**YOUR GOAL:** Print exactly the lines below between the line containing "The spectrogram below" and the line containing "Take this spectrogram and return", counting both of those lines. Leave pictures out.

[STORED DATA Boundary: Start]

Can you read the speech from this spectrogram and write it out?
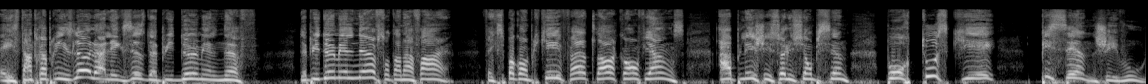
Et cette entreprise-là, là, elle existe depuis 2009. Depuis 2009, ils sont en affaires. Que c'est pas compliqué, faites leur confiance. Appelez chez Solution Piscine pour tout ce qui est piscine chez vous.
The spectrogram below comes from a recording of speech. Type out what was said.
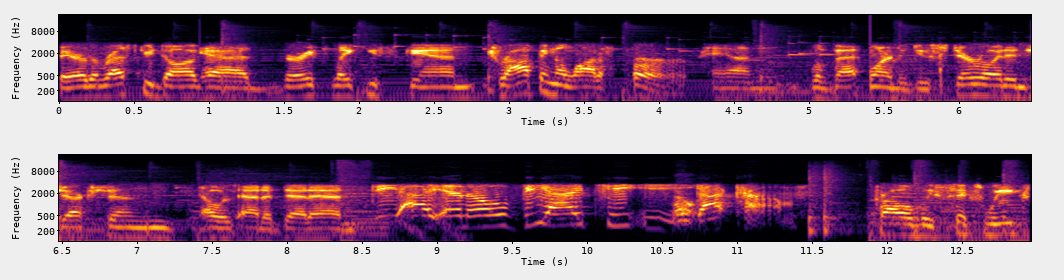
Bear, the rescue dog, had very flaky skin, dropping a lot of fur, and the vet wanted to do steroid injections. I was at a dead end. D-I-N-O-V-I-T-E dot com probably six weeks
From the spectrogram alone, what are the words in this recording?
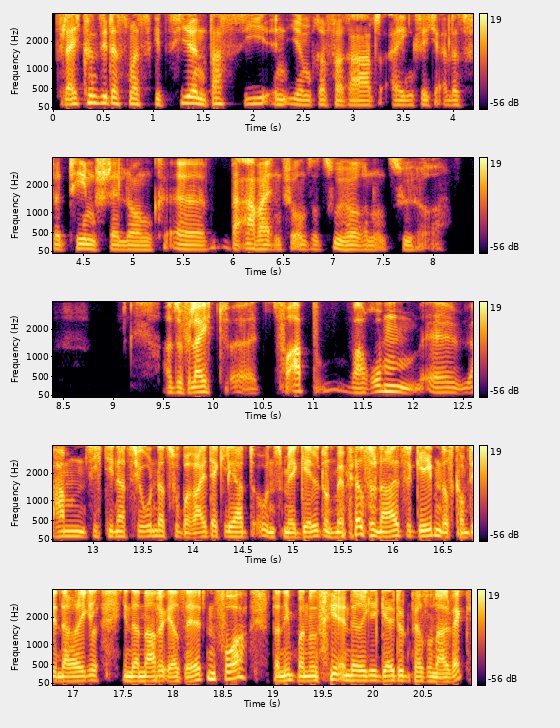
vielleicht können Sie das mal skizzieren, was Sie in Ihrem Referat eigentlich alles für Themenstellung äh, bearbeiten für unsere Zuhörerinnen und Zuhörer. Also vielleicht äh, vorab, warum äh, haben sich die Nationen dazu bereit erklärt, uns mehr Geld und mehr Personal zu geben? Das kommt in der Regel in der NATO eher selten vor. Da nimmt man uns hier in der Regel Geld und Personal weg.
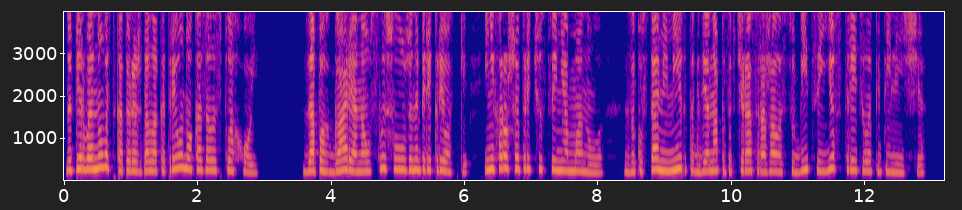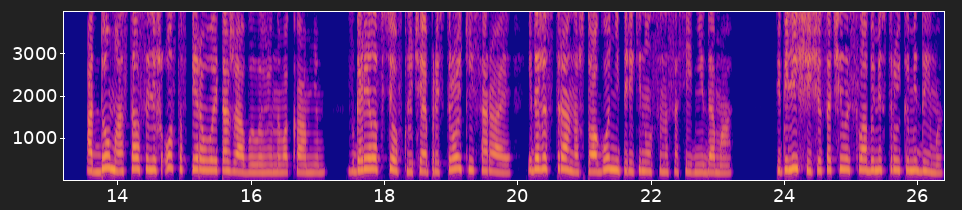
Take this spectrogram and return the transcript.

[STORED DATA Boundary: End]
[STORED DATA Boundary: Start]

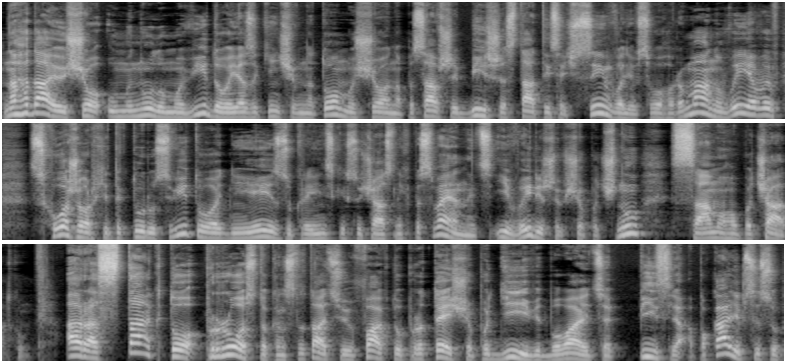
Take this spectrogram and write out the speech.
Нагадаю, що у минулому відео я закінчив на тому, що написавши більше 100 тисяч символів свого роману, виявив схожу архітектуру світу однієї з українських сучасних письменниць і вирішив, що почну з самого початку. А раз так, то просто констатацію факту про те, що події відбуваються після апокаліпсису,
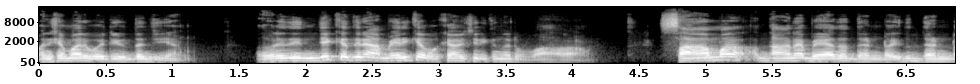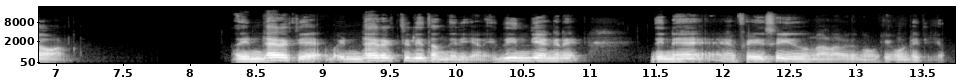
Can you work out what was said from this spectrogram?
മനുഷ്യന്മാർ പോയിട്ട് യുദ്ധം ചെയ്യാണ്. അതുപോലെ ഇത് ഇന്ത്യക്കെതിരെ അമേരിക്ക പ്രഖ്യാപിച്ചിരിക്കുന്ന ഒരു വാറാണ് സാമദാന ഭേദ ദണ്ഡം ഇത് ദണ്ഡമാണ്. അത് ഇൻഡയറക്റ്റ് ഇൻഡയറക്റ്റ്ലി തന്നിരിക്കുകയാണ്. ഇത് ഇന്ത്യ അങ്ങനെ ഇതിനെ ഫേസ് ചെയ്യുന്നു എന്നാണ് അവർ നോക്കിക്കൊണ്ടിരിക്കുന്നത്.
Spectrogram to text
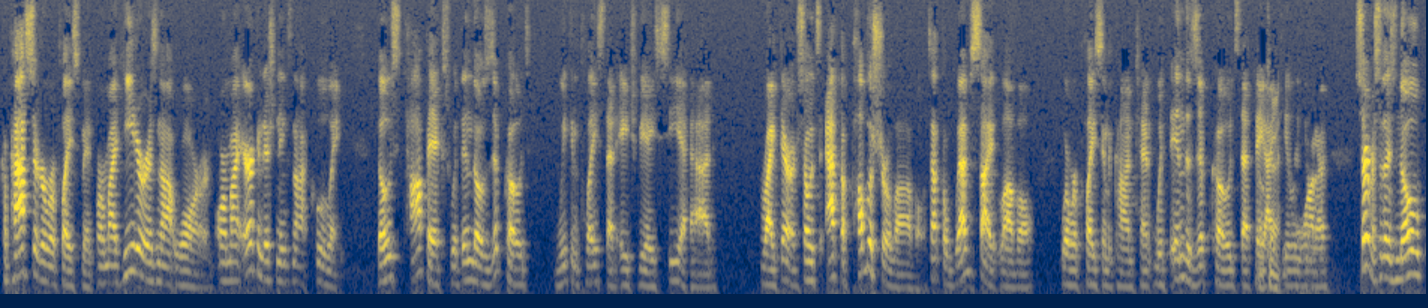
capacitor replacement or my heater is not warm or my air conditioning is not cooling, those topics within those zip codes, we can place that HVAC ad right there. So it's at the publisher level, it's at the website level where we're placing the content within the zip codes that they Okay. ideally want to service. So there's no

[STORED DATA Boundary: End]

**EXPECTED OUTPUT:**
The spectrogram below comes from a recording of speech. Type out what was said.
Bear, the rescue dog, had very flaky skin, dropping a lot of fur, and the vet wanted to do steroid injections. I was at a dead end. D-I-N-O-V-I-T-E dot com probably six weeks
From the spectrogram alone, what are the words in this recording?
vielleicht können Sie das mal skizzieren, was Sie in Ihrem Referat eigentlich alles für Themenstellung äh, bearbeiten für unsere Zuhörerinnen und Zuhörer. Also vielleicht äh, vorab, warum äh, haben sich die Nationen dazu bereit erklärt, uns mehr Geld und mehr Personal zu geben? Das kommt in der Regel in der NATO eher selten vor. Da nimmt man uns hier in der Regel Geld und Personal weg.
Take this spectrogram and return the transcript.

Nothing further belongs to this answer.